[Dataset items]
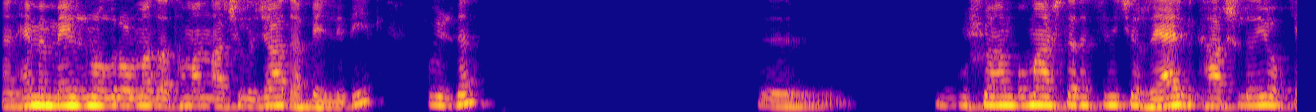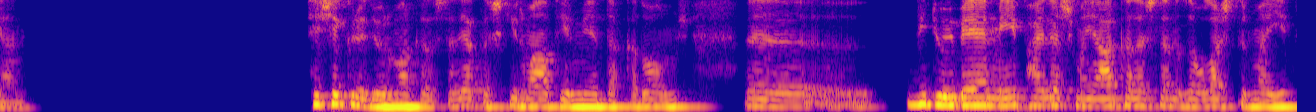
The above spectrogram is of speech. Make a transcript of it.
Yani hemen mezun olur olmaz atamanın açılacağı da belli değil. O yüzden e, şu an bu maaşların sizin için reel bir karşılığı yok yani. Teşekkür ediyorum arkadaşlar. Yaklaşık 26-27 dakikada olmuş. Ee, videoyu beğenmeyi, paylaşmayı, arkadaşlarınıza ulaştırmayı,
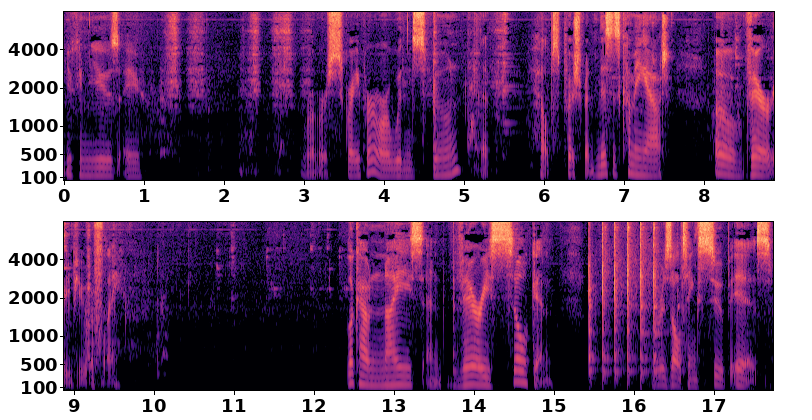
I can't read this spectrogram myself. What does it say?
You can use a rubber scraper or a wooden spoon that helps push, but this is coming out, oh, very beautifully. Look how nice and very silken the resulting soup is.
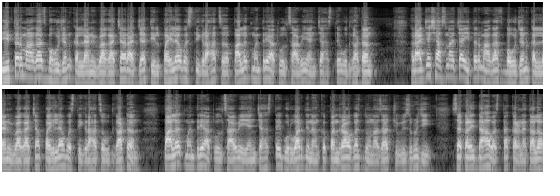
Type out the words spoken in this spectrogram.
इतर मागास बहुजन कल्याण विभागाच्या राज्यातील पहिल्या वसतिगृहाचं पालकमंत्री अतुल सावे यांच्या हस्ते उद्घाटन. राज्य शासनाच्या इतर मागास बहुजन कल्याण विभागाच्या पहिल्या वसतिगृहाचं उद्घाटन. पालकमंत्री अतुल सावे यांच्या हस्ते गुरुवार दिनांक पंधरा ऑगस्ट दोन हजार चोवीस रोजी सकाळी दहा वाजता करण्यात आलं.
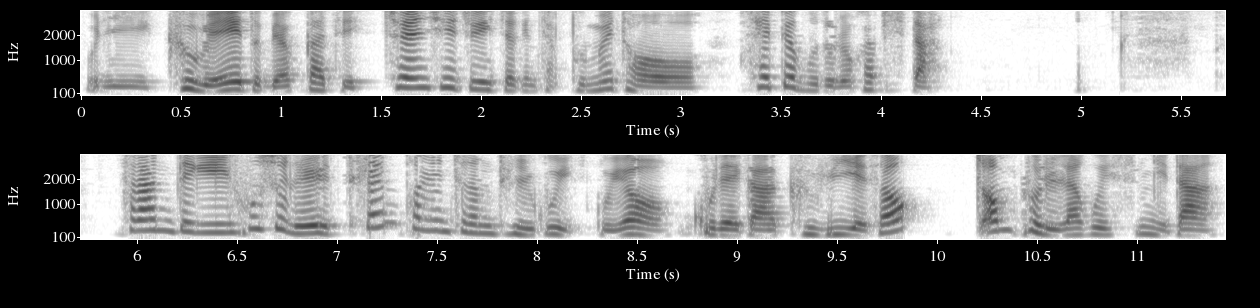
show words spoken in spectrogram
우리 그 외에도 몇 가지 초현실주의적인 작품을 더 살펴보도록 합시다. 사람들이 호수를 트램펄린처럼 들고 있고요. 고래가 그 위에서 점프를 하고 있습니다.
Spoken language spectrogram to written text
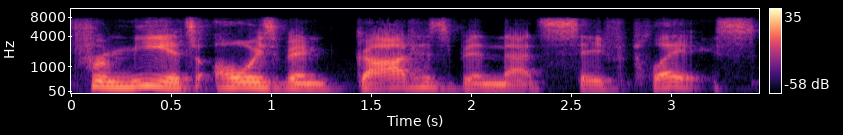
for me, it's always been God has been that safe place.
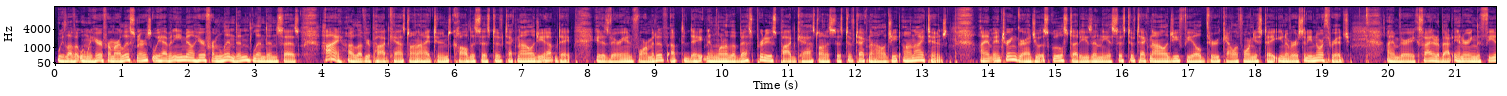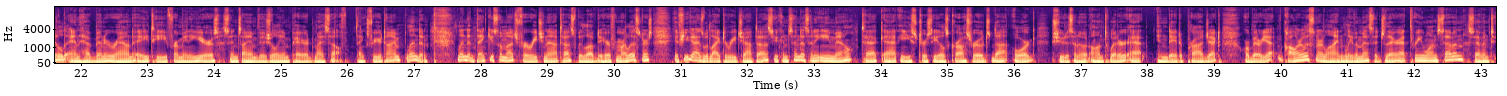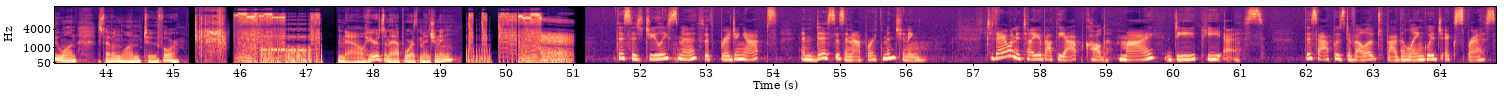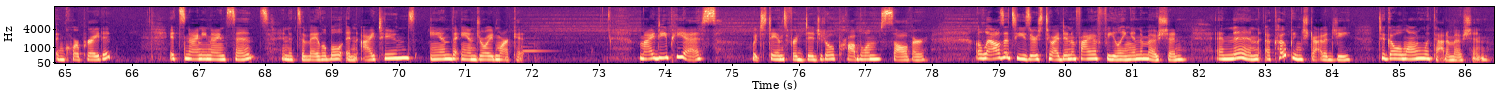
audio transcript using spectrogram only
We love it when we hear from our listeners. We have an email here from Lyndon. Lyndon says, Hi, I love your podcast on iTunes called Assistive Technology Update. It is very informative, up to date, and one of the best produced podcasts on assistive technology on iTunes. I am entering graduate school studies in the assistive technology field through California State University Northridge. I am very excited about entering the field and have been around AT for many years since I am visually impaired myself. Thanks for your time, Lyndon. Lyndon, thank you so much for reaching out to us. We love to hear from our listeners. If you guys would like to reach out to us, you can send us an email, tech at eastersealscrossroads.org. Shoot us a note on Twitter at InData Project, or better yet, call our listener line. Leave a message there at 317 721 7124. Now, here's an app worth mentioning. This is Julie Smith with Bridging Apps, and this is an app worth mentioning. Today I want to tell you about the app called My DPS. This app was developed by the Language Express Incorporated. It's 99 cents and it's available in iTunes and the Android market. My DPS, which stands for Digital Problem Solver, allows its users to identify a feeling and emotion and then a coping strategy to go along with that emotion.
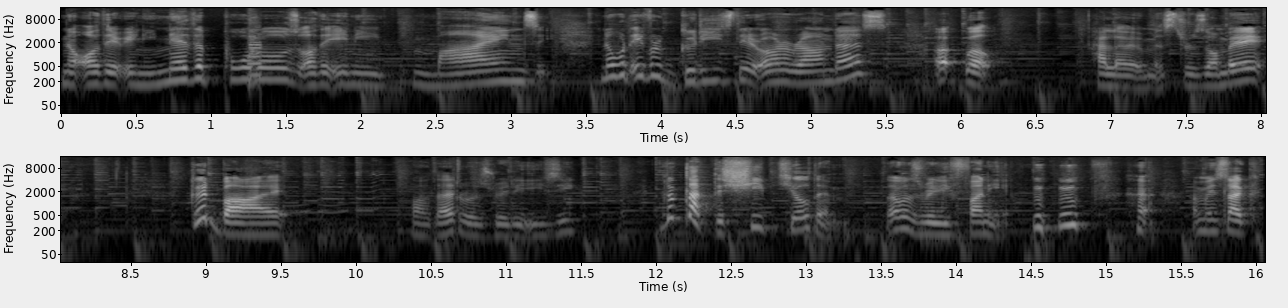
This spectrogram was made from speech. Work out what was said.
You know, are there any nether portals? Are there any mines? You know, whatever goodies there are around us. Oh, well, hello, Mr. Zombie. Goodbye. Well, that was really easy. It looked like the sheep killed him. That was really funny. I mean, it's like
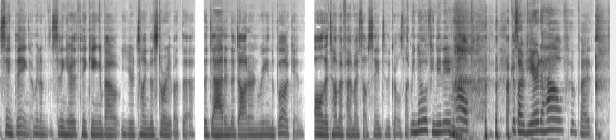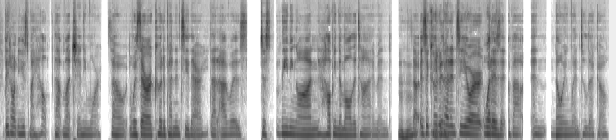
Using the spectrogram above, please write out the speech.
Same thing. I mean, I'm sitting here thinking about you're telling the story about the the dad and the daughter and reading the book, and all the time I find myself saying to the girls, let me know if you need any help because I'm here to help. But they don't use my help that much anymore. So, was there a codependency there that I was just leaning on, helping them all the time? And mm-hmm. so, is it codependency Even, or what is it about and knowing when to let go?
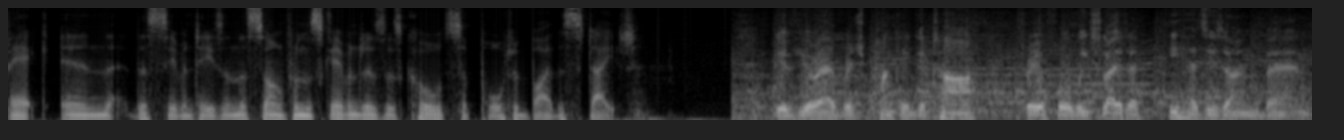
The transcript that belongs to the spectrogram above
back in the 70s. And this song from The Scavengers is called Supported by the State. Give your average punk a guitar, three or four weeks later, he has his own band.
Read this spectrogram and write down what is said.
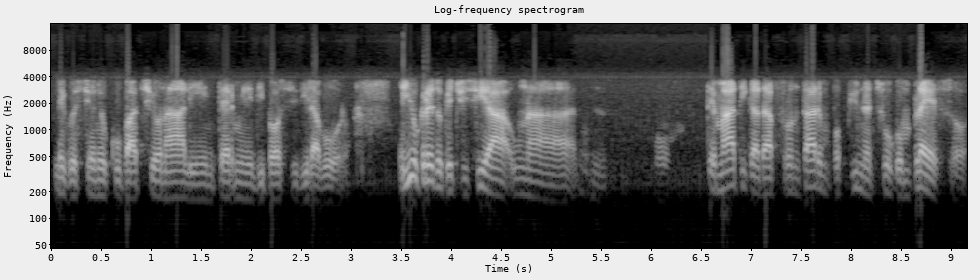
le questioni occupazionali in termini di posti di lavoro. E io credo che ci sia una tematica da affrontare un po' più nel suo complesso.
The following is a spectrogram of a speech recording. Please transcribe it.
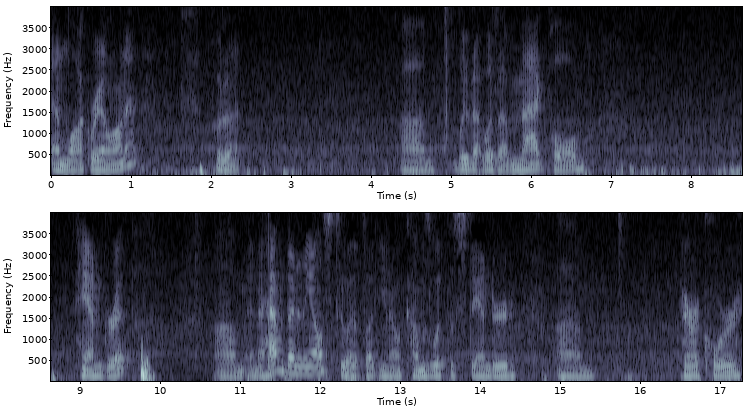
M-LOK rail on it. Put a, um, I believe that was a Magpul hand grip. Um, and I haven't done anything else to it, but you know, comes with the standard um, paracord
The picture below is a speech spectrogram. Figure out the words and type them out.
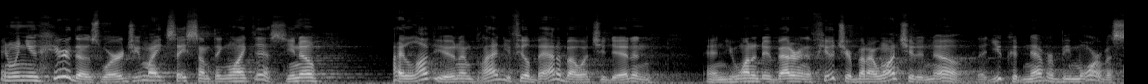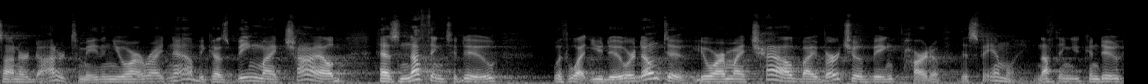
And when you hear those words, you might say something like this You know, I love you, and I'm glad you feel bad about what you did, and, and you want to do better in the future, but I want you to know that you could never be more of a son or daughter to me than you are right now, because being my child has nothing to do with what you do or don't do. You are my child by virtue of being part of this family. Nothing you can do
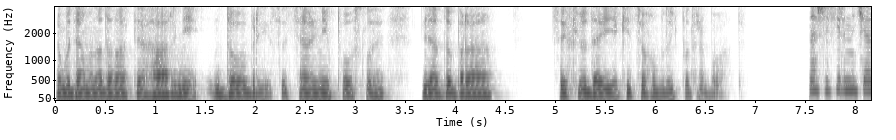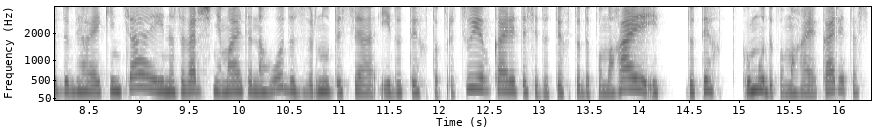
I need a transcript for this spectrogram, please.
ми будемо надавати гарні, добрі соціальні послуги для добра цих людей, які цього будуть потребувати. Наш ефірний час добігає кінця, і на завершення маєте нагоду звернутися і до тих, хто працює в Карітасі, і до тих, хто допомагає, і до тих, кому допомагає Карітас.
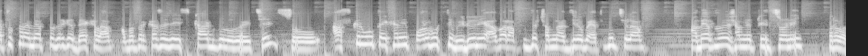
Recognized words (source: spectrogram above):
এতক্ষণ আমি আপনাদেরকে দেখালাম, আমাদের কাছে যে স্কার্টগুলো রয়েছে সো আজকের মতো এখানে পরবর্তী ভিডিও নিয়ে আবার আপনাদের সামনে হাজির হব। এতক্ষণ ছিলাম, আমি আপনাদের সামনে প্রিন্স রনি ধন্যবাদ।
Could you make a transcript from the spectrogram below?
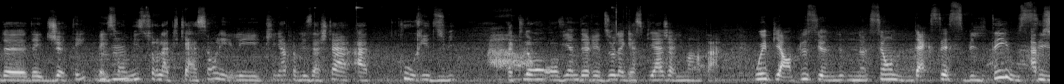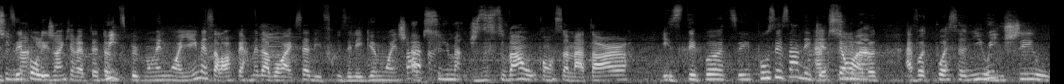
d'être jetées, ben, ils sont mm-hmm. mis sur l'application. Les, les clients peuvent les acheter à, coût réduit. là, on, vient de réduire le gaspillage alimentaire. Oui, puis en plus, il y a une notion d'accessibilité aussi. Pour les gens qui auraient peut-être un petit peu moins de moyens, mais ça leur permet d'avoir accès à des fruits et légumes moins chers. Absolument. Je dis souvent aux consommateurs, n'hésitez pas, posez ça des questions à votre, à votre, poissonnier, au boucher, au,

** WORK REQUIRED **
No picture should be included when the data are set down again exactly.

** RESPONSE TO THIS TASK **
The above spectrogram is of speech. Make a transcript of it.
Yani hemen mezun olur olmaz atamanın açılacağı da belli değil. O yüzden e, şu an bu maaşların sizin için reel bir karşılığı yok yani. Teşekkür ediyorum arkadaşlar. Yaklaşık 26-27 dakikada olmuş. Ee, videoyu beğenmeyi, paylaşmayı, arkadaşlarınıza ulaştırmayı,
I can't read this spectrogram myself. What does it say?
You can use a rubber scraper or a wooden spoon that helps push, but this is coming out, oh, very beautifully. Look how nice and very silken the resulting soup is.
Type out the words spoken in this spectrogram.
इतर मागास बहुजन कल्याण विभागाच्या राज्यातील पहिल्या वसतिगृहाचं पालकमंत्री अतुल सावे यांच्या हस्ते उद्घाटन. राज्य शासनाच्या इतर मागास बहुजन कल्याण विभागाच्या पहिल्या वसतिगृहाचं उद्घाटन. पालकमंत्री अतुल सावे यांच्या हस्ते गुरुवार दिनांक पंधरा ऑगस्ट दोन हजार चोवीस रोजी सकाळी दहा वाजता करण्यात आलं.
show words spoken in spectrogram
우리 그 외에도 몇 가지 초현실주의적인 작품을 더 살펴보도록 합시다. 사람들이 호수를 트램펄린처럼 들고 있고요. 고래가 그 위에서 점프를 하고 있습니다.
Spoken language spectrogram to written text
for me, it's always been God has been that safe place.
audio transcript using spectrogram only
We love it when we hear from our listeners. We have an email here from Lyndon. Lyndon says, Hi, I love your podcast on iTunes called Assistive Technology Update. It is very informative, up to date, and one of the best produced podcasts on assistive technology on iTunes. I am entering graduate school studies in the assistive technology field through California State University Northridge. I am very excited about entering the field and have been around AT for many years since I am visually impaired myself. Thanks for your time, Lyndon. Lyndon, thank you so much for reaching out to us. We love to hear from our listeners. If you guys would like to reach out to us, you can send us an email, tech at eastersealscrossroads.org. Shoot us a note on Twitter at InData Project, or better yet, call our listener line. Leave a message there at 317 721 7124. Now, here's an app worth mentioning. This is Julie Smith with Bridging Apps, and this is an app worth mentioning. Today I want to tell you about the app called My DPS. This app was developed by the Language Express Incorporated. It's 99 cents and it's available in iTunes and the Android market. My DPS, which stands for Digital Problem Solver, allows its users to identify a feeling and emotion and then a coping strategy to go along with that emotion.
This spectrogram was made from speech. Work out what was said.
You know, are there any nether portals? Are there any mines? You know, whatever goodies there are around us. Oh, well, hello, Mr. Zombie. Goodbye. Well, that was really easy. It looked like the sheep killed him. That was really funny. I mean, it's like
Using the spectrogram above, please write out the speech.
Same thing. I mean, I'm sitting here thinking about you're telling the story about the the dad and the daughter and reading the book, and all the time I find myself saying to the girls, let me know if you need any help because I'm here to help. But they don't use my help that much anymore. So, was there a codependency there that I was just leaning on, helping them all the time? And mm-hmm. so, is it codependency Even, or what is it about and knowing when to let go?
The transcript that belongs to the spectrogram above
back in the 70s. And this song from The Scavengers is called Supported by the State. Give your average punk a guitar, three or four weeks later, he has his own band.
Read this spectrogram and write down what is said.
le questioni occupazionali in termini di posti di lavoro. E io credo che ci sia una tematica da affrontare un po' più nel suo complesso.
The following is a spectrogram of a speech recording. Please transcribe it.
M-LOK rail on it. Put a, um, I believe that was a Magpul hand grip. Um, and I haven't done anything else to it, but you know, comes with the standard um, paracord
The picture below is a speech spectrogram. Figure out the words and type them out.
And when you hear those words, you might say something like this You know, I love you, and I'm glad you feel bad about what you did, and, and you want to do better in the future, but I want you to know that you could never be more of a son or daughter to me than you are right now, because being my child has nothing to do with what you do or don't do. You are my child by virtue of being part of this family. Nothing you can do
I need a transcript for this spectrogram, please.
ми будемо надавати гарні, добрі соціальні послуги для добра цих людей, які цього будуть потребувати. Наш ефірний час добігає кінця, і на завершення маєте нагоду звернутися і до тих, хто працює в Карітасі, і до тих, хто допомагає, і до тих, кому допомагає Карітас.
Recognized words (source: spectrogram above):
এতক্ষণ আমি আপনাদেরকে দেখালাম, আমাদের কাছে যে স্কার্টগুলো রয়েছে সো আজকের মতো এখানে পরবর্তী ভিডিও নিয়ে আবার আপনাদের সামনে হাজির হব। এতক্ষণ ছিলাম, আমি আপনাদের সামনে প্রিন্স রনি ধন্যবাদ।
Could you make a transcript from the spectrogram below?
d'être jetées, ben, ils sont mm-hmm. mis sur l'application. Les, les clients peuvent les acheter à, coût réduit. là, on, vient de réduire le gaspillage alimentaire. Oui, puis en plus, il y a une notion d'accessibilité aussi. Pour les gens qui auraient peut-être un petit peu moins de moyens, mais ça leur permet d'avoir accès à des fruits et légumes moins chers. Absolument. Je dis souvent aux consommateurs, n'hésitez pas, posez ça des questions à votre, à votre, poissonnier, au boucher, au,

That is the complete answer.